Clarkson University Student Evie Brahmstedt will be presenting her talk titled “Mercury, Wetlands, and Water Level Changes: What Could Go Wrong?” on Wednesday at Schnitzels, 158 Pitt St. Cornwall, ON as part of the River Institute’s Nature on Tap Series.
Mercury is a potent neurotoxin that can pose detrimental health risks to both humans and wildlife. In the Upper St. Lawrence River, most mercury is deposited from the atmosphere but originates from current and past coal-burning power plants in southern Ontario, and from as far as the mid-west United States and even China. The combination of mercury in extensive cattail wetlands and changing water levels presents a potential “perfect storm” for mercury contamination within the Upper St. Lawrence River food web. Who will be impacted? Fish? Birds? Humans? In this talk, Brahmstedt will be explaining, how, why, and what she is doing to determine the magnitude of risk posed by mercury in these wetlands.
Brahmstedt is an Environmental Science & Engineering PhD candidate at Clarkson University’s Institute for a Sustainable Environment. In Dr. Michael Twiss’s limnology lab, she studies mercury cycling in freshwater riparian wetlands, with a focus on the Upper St. Lawrence River.

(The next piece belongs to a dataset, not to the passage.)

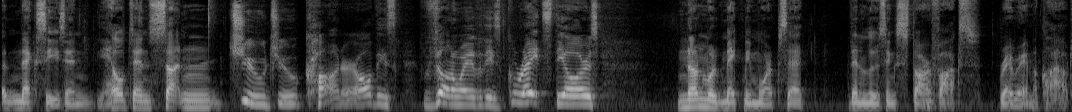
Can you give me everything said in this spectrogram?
uh, next season, Hilton, Sutton, Juju, Conner, all these Villanueva, these great Steelers, none would make me more upset than losing Star Fox Ray Ray McCloud.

Upon completing her PhD education, Brahmstedt hopes to find a position where she can further her research on pollution and freshwater wetland systems, teach and inspire future scientists, and also participate in environmental management by involving herself in organizations that function at the interface between science and policy.
To register for this event, visit www.riverinstitute.ca/ontap.